EXERCISE DIRECTIONS: The entries below must be retyped exactly. Pictures are to be omitted.

*** EXERCISE INPUTS

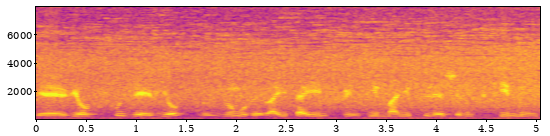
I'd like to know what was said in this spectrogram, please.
ebyobufuzi ebyo luzungu be bayita intrigue manipulation scheming.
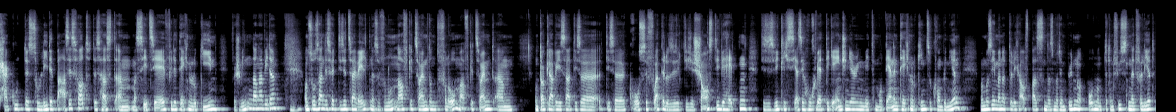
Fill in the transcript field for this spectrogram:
keine gute, solide Basis hat. Das heißt, ähm, man sieht sehr, viele Technologien verschwinden dann auch wieder. Mhm. Und so sind es halt diese zwei Welten, also von unten aufgezäumt und von oben aufgezäumt. Ähm, und da glaube ich, ist auch dieser, dieser große Vorteil, also diese Chance, die wir hätten, dieses wirklich sehr, sehr hochwertige Engineering mit modernen Technologien zu kombinieren. Man muss immer natürlich aufpassen, dass man den Boden unter den Füßen nicht verliert.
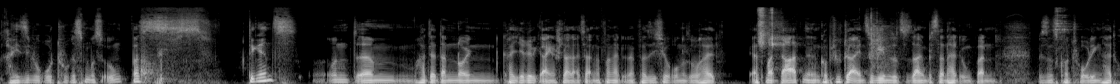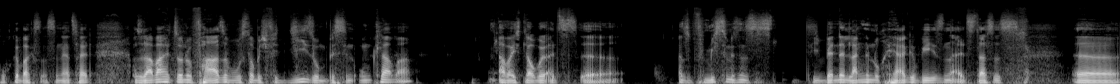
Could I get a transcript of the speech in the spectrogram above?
Reisebüro Tourismus irgendwas Dingens und ähm, hat er dann einen neuen Karriereweg eingeschlagen, als er angefangen hat in der Versicherung so halt erstmal Daten in den Computer einzugeben sozusagen, bis dann halt irgendwann Business Controlling halt hochgewachsen ist in der Zeit. Also da war halt so eine Phase, wo es glaube ich für die so ein bisschen unklar war. Aber ich glaube, als äh, also für mich zumindest ist die Wende lang genug her gewesen, als dass es äh,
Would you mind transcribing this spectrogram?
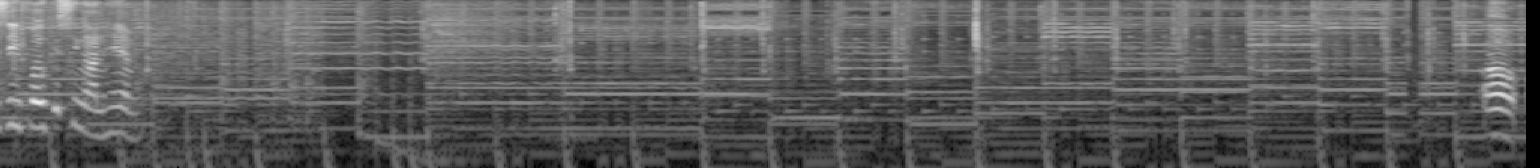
Busy focusing on him. Oh.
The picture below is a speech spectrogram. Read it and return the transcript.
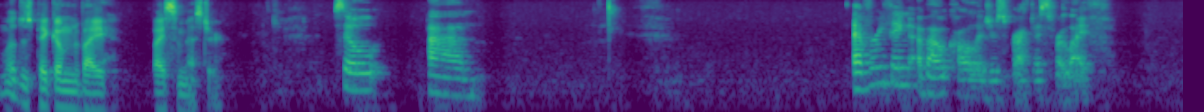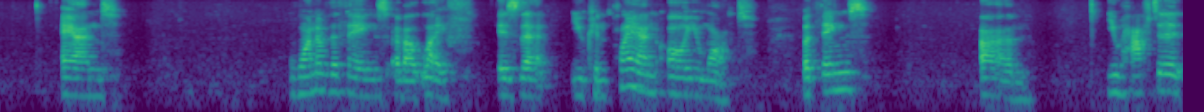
we'll just pick them by by semester? so um, everything about college is practice for life. And one of the things about life is that you can plan all you want, but things um, you have to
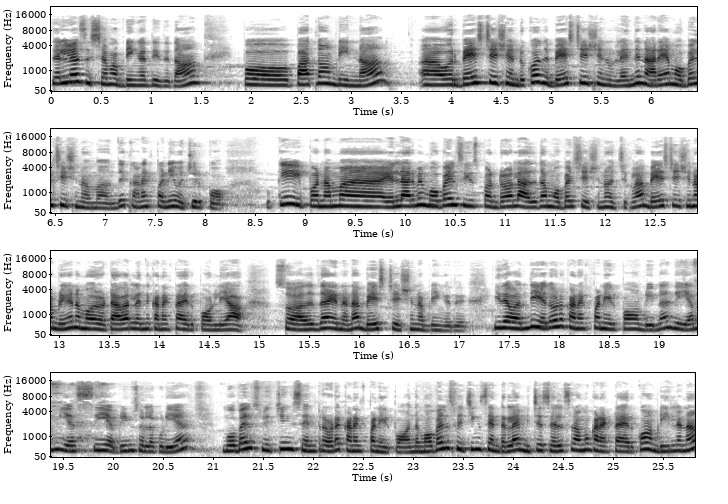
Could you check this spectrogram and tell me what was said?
செல்லர் சிஸ்டம் அப்படிங்கிறது இதுதான். இப்போது பார்த்தோம் அப்படின்னா ஒரு பேஸ் ஸ்டேஷன் இருக்கும். அந்த பேஸ் ஸ்டேஷன்லேருந்து நிறைய மொபைல் ஸ்டேஷன் நம்ம வந்து கனெக்ட் பண்ணி வச்சுருப்போம். ஓகே இப்போ நம்ம எல்லாருமே மொபைல்ஸ் யூஸ் பண்ணுறோம்ல அதுதான் மொபைல் ஸ்டேஷனும் வச்சுக்கலாம். பேஸ் ஸ்டேஷன் அப்படிங்கிற நம்ம ஒரு டவர்லேருந்து கனெக்ட் ஆகிருப்போம் இல்லையா? ஸோ அதுதான் என்னென்னா பேஸ் ஸ்டேஷன் அப்படிங்கிறது. இதை வந்து எதோட கனெக்ட் பண்ணியிருப்போம் அப்படின்னா இந்த எம்எஸ்சி அப்படின்னு சொல்லக்கூடிய மொபைல் ஸ்விட்சிங் சென்டரோட கனெக்ட் பண்ணியிருப்போம் அந்த மொபைல் ஸ்விட்சிங் சென்டரில் மிச்ச செல்ஸ்லாமும் கனெக்ட் ஆகிருக்கும் அப்படி இல்லைன்னா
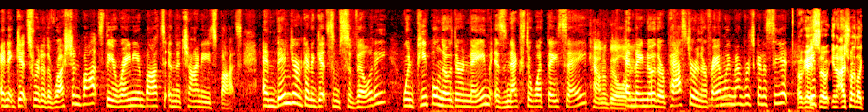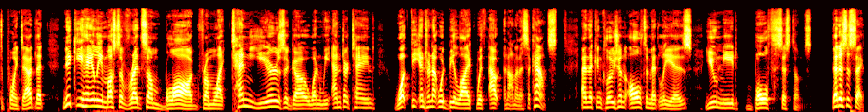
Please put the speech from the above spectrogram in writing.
and it gets rid of the Russian bots, the Iranian bots and the Chinese bots. And then you're going to get some civility when people know their name is next to what they say. Accountability. And they know their pastor and their family members going to see it. Okay, if- so you know, I just would like to point out that Nikki Haley must have read some blog from like 10 years ago when we entertained what the internet would be like without anonymous accounts. And the conclusion ultimately is you need both systems. That is to say,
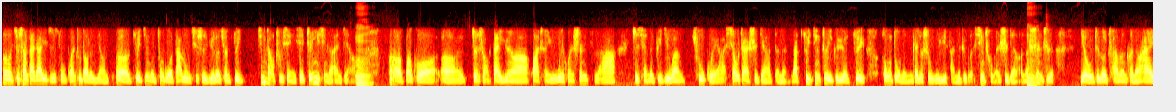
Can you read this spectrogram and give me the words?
呃，就像大家一直所关注到的一样，呃，最近的中国大陆其实娱乐圈最经常出现一些争议性的案件啊。嗯。呃，包括呃郑爽代孕啊，华晨宇未婚生子啊，之前的 PG One 出轨啊，肖战事件啊等等。那最近这一个月最轰动的，应该就是吴亦凡的这个性丑闻事件了。那甚至有这个传闻，可能还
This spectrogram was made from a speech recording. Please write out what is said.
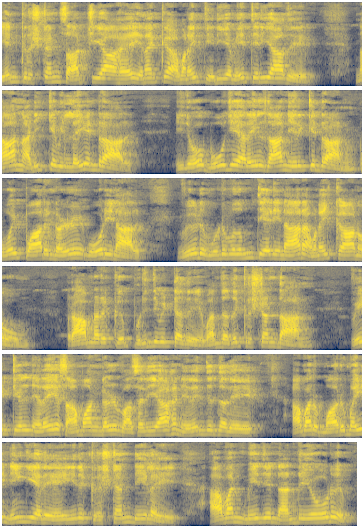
என் கிருஷ்ணன் சாட்சியாக எனக்கு அவனை தெரியவே தெரியாது. நான் அடிக்கவில்லை என்றார். இதோ பூஜை அறையில் தான் இருக்கின்றான். போய் பாருங்கள் ஓடினார். வீடு முழுவதும் தேடினார் அவனை காணோம். பிராமணருக்கு புரிந்துவிட்டது. வந்தது கிருஷ்ணன்தான். வீட்டில் நிறைய சாமான்கள் வசதியாக நிறைந்திருந்ததே. அவர் மறுமை நீங்கியதே. இது கிருஷ்ணன் லீலை. அவன் மீது நன்றியோடு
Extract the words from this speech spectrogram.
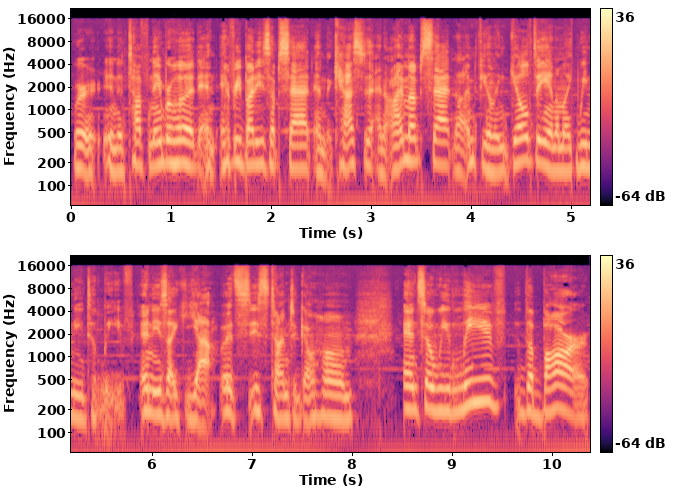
We're in a tough neighborhood, and everybody's upset, and the cast, is, and I'm upset, and I'm feeling guilty. And I'm like, we need to leave. And he's like, yeah, it's, it's time to go home. And so we leave the bar.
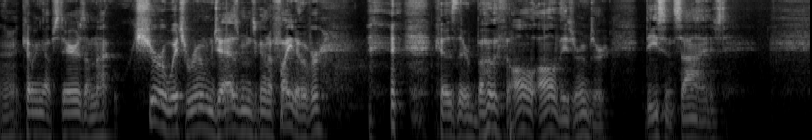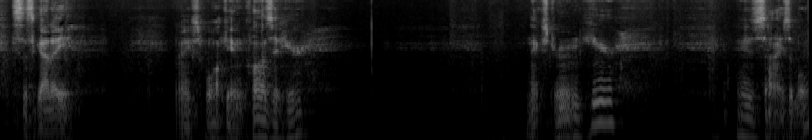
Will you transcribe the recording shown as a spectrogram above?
All right, coming upstairs, I'm not sure which room Jasmine's going to fight over because they're both all all of these rooms are decent sized. This has got a nice walk-in closet here. Next room here is sizable.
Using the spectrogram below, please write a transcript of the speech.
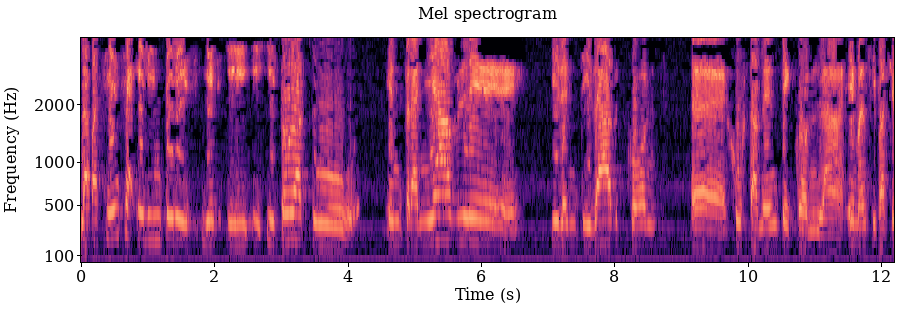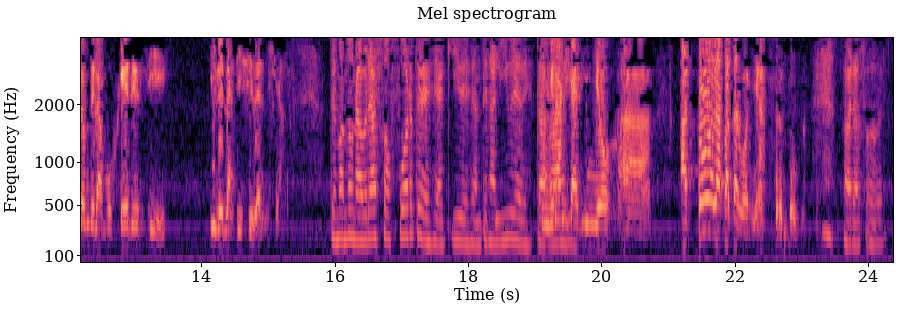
la paciencia, el interés y, y, toda tu entrañable identidad con eh, justamente con la emancipación de las mujeres y, y de las disidencias. Te mando un abrazo fuerte desde aquí, desde Antena Libre, de esta Un gran cariño a, a toda la Patagonia. abrazo, Dora.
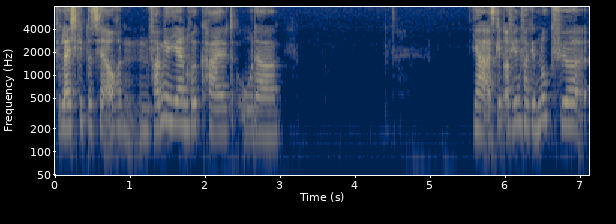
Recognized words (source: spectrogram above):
Vielleicht gibt es ja auch einen, familiären Rückhalt oder ja, es gibt auf jeden Fall genug für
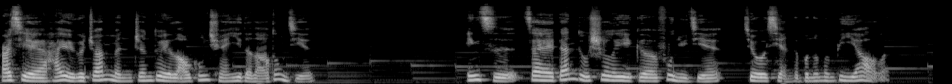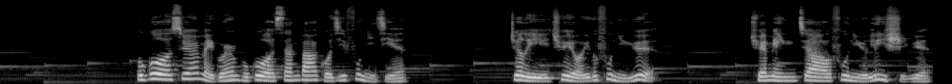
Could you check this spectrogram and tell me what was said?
而且还有一个专门针对劳工权益的劳动节。因此，在单独设立一个妇女节就显得不那么必要了。不过，虽然美国人不过三八国际妇女节，这里却有一个妇女月，全名叫妇女历史月，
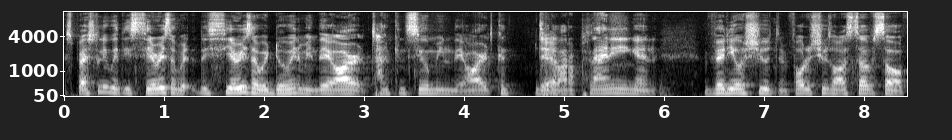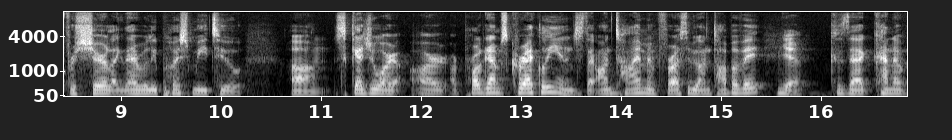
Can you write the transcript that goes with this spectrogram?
especially with these series that we're, these series that we're doing, I mean they are time consuming. They are it can take Yeah. a lot of planning and video shoots and photo shoots, all that stuff. So for sure, like that really pushed me to um, schedule our, our our programs correctly and just like on time, and for us to be on top of it Yeah. because that kind of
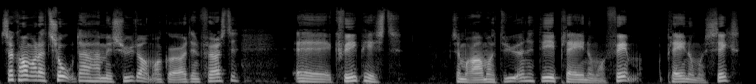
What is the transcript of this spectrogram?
Så kommer der to, der har med sygdom at gøre. Den første, øh, kvægpest, som rammer dyrene, det er plage nummer 5. Plage nummer 6,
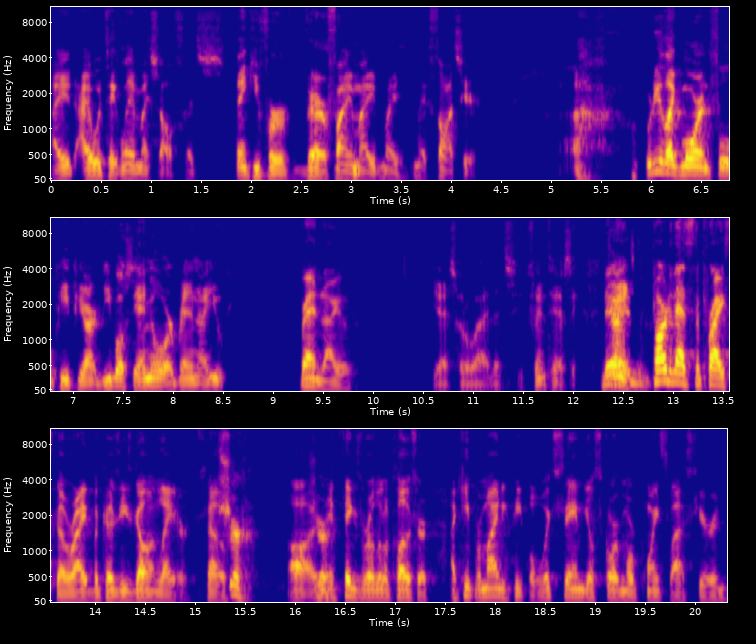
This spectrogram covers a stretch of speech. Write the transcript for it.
I I would take Lamb myself. That's thank you for verifying my my my thoughts here. Uh, who do you like more in full PPR, Deebo Samuel or Brandon Aiyuk? Brandon Aiyuk. Yeah, so do I. That's fantastic. There- part of that's the price though, right? Because he's going later. So Sure. uh, sure. if things were a little closer, I keep reminding people which Samuel scored more points last year in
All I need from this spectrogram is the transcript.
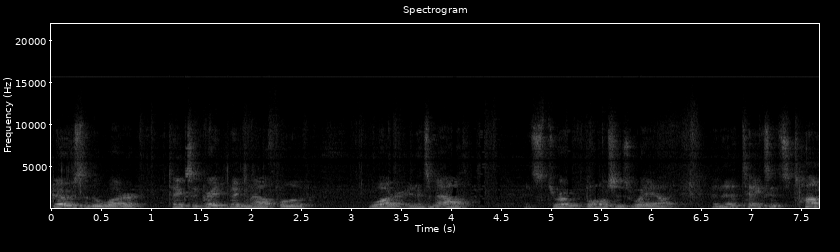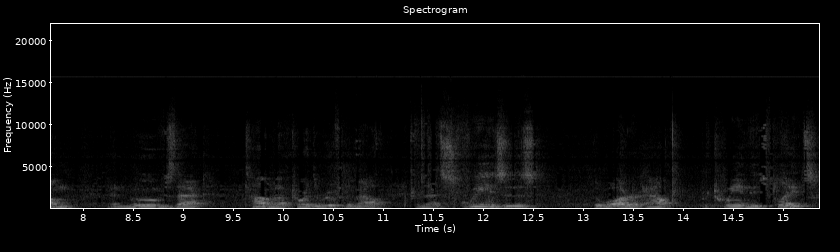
goes to the water, takes a great big mouthful of water in its mouth, its throat bulges way out, and then it takes its tongue and moves that tongue up toward the roof of the mouth, and that squeezes the water out between these plates.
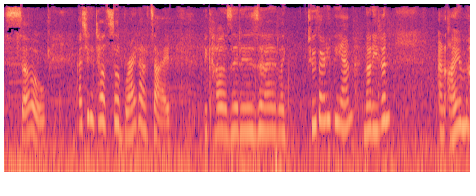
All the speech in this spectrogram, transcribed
So, as you can tell, it's still bright outside because it is uh, like 2.30 p.m., not even, and I'm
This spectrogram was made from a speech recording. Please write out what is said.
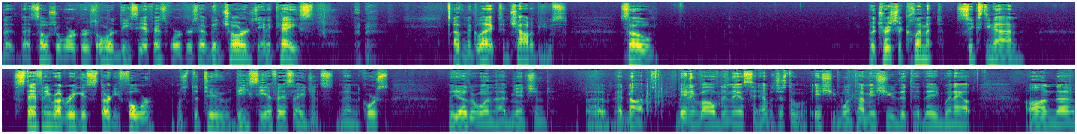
that, that social workers or DCFS workers have been charged in a case of neglect and child abuse so Patricia Clement 69 Stefanie Rodriguez, 34, was the two DCFS agents. Then, of course, the other one I'd mentioned uh, had not been involved in this. It was just a issue, one-time issue that they went out on uh,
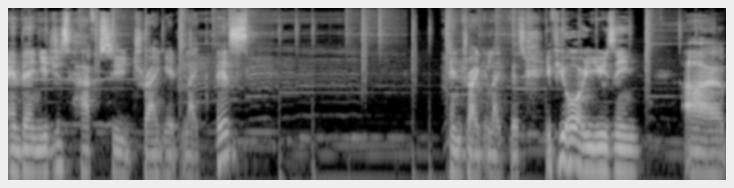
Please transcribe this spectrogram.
And then you just have to drag it like this and drag it like this. If you are using uh,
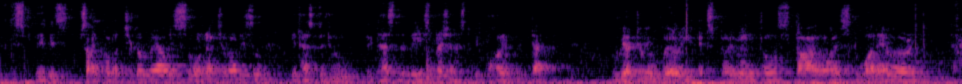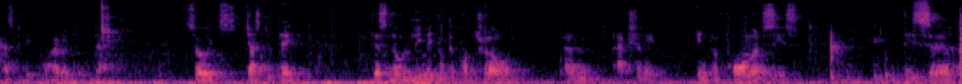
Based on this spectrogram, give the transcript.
If it's, if it's psychological realism or naturalism, it has to do, it has to, the expression has to be coherent with that. We are doing very experimental, stylized, whatever, it has to be coherent with that. So it's just to take, there's no limit of the control. And actually, in performances, this, uh, this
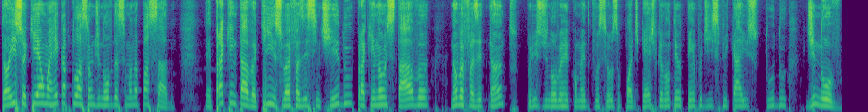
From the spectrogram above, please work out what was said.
Então, isso aqui é uma recapitulação de novo da semana passada. É, para quem estava aqui, isso vai fazer sentido. Para quem não estava, não vai fazer tanto, por isso, de novo, eu recomendo que você ouça o podcast, porque eu não tenho tempo de explicar isso tudo de novo.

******

ANSWER BOX:
I'd like to know what was said in this spectrogram, please.
ebyobufuzi ebyo luzungu be bayita intrigue manipulation scheming.
Fill in the transcript field for this spectrogram:
keine gute, solide Basis hat. Das heißt, ähm, man sieht sehr, viele Technologien verschwinden dann auch wieder. Mhm. Und so sind es halt diese zwei Welten, also von unten aufgezäumt und von oben aufgezäumt. Ähm, und da glaube ich, ist auch dieser, dieser große Vorteil, also diese Chance, die wir hätten, dieses wirklich sehr, sehr hochwertige Engineering mit modernen Technologien zu kombinieren. Man muss immer natürlich aufpassen, dass man den Boden unter den Füßen nicht verliert.
Could I get a transcript of the speech in the spectrogram above?
Reisebüro Tourismus irgendwas Dingens und ähm, hat er dann einen neuen Karriereweg eingeschlagen, als er angefangen hat in der Versicherung so halt erstmal Daten in den Computer einzugeben sozusagen, bis dann halt irgendwann Business Controlling halt hochgewachsen ist in der Zeit. Also da war halt so eine Phase, wo es glaube ich für die so ein bisschen unklar war. Aber ich glaube, als äh, also für mich zumindest ist die Wende lang genug her gewesen, als dass es äh,
Would you mind transcribing this spectrogram?
Busy focusing on him. Oh.
The picture below is a speech spectrogram. Read it and return the transcript.
we'll just pick them by by semester? so um, everything about college is practice for life. And one of the things about life is that you can plan all you want, but things um, you have to
Could you check this spectrogram and tell me what was said?
செல்லர் சிஸ்டம் அப்படிங்கிறது இதுதான். இப்போது பார்த்தோம் அப்படின்னா ஒரு பேஸ் ஸ்டேஷன் இருக்கும். அந்த பேஸ் ஸ்டேஷன்லேருந்து நிறைய மொபைல் ஸ்டேஷன் நம்ம வந்து கனெக்ட் பண்ணி வச்சுருப்போம். ஓகே இப்போ நம்ம எல்லாருமே மொபைல்ஸ் யூஸ் பண்ணுறோம்ல அதுதான் மொபைல் ஸ்டேஷனும் வச்சுக்கலாம். பேஸ் ஸ்டேஷன் அப்படிங்கிற நம்ம ஒரு டவர்லேருந்து கனெக்ட் ஆகிருப்போம் இல்லையா? ஸோ அதுதான் என்னென்னா பேஸ் ஸ்டேஷன் அப்படிங்கிறது. இதை வந்து எதோட கனெக்ட் பண்ணியிருப்போம் அப்படின்னா இந்த எம்எஸ்சி அப்படின்னு சொல்லக்கூடிய மொபைல் ஸ்விட்சிங் சென்டரோட கனெக்ட் பண்ணியிருப்போம் அந்த மொபைல் ஸ்விட்சிங் சென்டரில் மிச்ச செல்ஸ்லாமும் கனெக்ட் ஆகிருக்கும் அப்படி இல்லைன்னா
Please put the speech from the above spectrogram in writing.
and it gets rid of the Russian bots, the Iranian bots and the Chinese bots. And then you're going to get some civility when people know their name is next to what they say. Accountability. And they know their pastor and their family members going to see it. Okay, if- so you know, I just would like to point out that Nikki Haley must have read some blog from like 10 years ago when we entertained what the internet would be like without anonymous accounts. And the conclusion ultimately is you need both systems. That is to say,
Can you read this spectrogram and give me the words?
呃，就像大家一直所关注到的一样，呃，最近的中国大陆其实娱乐圈最经常出现一些争议性的案件啊。嗯。呃，包括呃郑爽代孕啊，华晨宇未婚生子啊，之前的 PG One 出轨啊，肖战事件啊等等。那最近这一个月最轰动的，应该就是吴亦凡的这个性丑闻事件了。那甚至有这个传闻，可能还
This spectrogram was made from a speech recording. Please write out what is said.
என் கிருஷ்ணன் சாட்சியாக எனக்கு அவனை தெரியவே தெரியாது. நான் அடிக்கவில்லை என்றார். இதோ பூஜை அறையில் தான் இருக்கின்றான். போய் பாருங்கள் ஓடினார். வீடு முழுவதும் தேடினார் அவனை காணோம். பிராமணருக்கு புரிந்துவிட்டது. வந்தது கிருஷ்ணன்தான். வீட்டில் நிறைய சாமான்கள் வசதியாக நிறைந்திருந்ததே. அவர் மறுமை நீங்கியதே. இது கிருஷ்ணன் லீலை. அவன் மீது நன்றியோடு
Extract the words from this speech spectrogram.
We're in a tough neighborhood, and everybody's upset, and the cast, is, and I'm upset, and I'm feeling guilty. And I'm like, we need to leave. And he's like, yeah, it's, it's time to go home. And so we leave the bar.
Will you transcribe the recording shown as a spectrogram above?
All right, coming upstairs, I'm not sure which room Jasmine's going to fight over because they're both all all of these rooms are decent sized. This has got a nice walk-in closet here. Next room here is sizable.
Using the spectrogram below, please write a transcript of the speech.
la paciencia, el interés y, y, toda tu entrañable identidad con eh, justamente con la emancipación de las mujeres y, y de las disidencias. Te mando un abrazo fuerte desde aquí, desde Antena Libre, de esta Un gran cariño a, a toda la Patagonia. abrazo, Dora.
Recognized words (source: spectrogram above):
Vielleicht gibt es ja auch einen, familiären Rückhalt oder ja, es gibt auf jeden Fall genug für
Could you check this spectrogram and tell me what was said?
而且还有一个专门针对劳工权益的劳动节。因此，在单独设立一个妇女节就显得不那么必要了。不过，虽然美国人不过三八国际妇女节，这里却有一个妇女月，全名叫妇女历史月，
Can you write the transcript that goes with this spectrogram?
especially with these series that we're, these series that we're doing, I mean they are time consuming. They are it can take Yeah. a lot of planning and video shoots and photo shoots, all that stuff. So for sure, like that really pushed me to um, schedule our, our our programs correctly and just like on time, and for us to be on top of it Yeah. because that kind of
What is the transcript of this spectrogram?
Så kommer der to, der har med sygdom at gøre. Den første, øh, kvægpest, som rammer dyrene, det er plage nummer 5. Plage nummer 6,
This spectrogram covers a stretch of speech. Write the transcript for it.
I I would take Lamb myself. That's thank you for verifying my my my thoughts here. Uh, who do you like more in full PPR, Deebo Samuel or Brandon Aiyuk? Brandon Aiyuk. Yeah, so do I. That's fantastic. There- part of that's the price though, right? Because he's going later. So Sure. uh, sure. if things were a little closer, I keep reminding people which Samuel scored more points last year in
All I need from this spectrogram is the transcript.
goes to the water, takes a great big mouthful of water in its mouth, its throat bulges way out, and then it takes its tongue and moves that tongue up toward the roof of the mouth, and that squeezes the water out between these plates.
All the speech in this spectrogram, transcribed
So, as you can tell, it's still bright outside because it is uh, like 2.30 p.m., not even, and I'm
This spectrogram was made from a speech recording. Please write out what is said.
that, that social workers or DCFS workers have been charged in a case of neglect and child abuse so Patricia Clement 69 Stefanie Rodriguez, 34, was the two DCFS agents. Then, of course, the other one I'd mentioned uh, had not been involved in this. It was just a issue, one-time issue that they went out on uh,
Please transcribe this spectrogram.
And then you just have to drag it like this and drag it like this. If you are using uh,
Based on this spectrogram, give the transcript.
If it's, if it's psychological realism or naturalism, it has to do, it has to, the expression has to be coherent with that. We are doing very experimental, stylized, whatever, it has to be coherent with that. So it's just to take, there's no limit of the control. And actually, in performances, this, uh, this
From the spectrogram above, please work out what was said.
Então, isso aqui é uma recapitulação de novo da semana passada. É, para quem estava aqui, isso vai fazer sentido. Para quem não estava, não vai fazer tanto, por isso, de novo, eu recomendo que você ouça o podcast, porque eu não tenho tempo de explicar isso tudo de novo.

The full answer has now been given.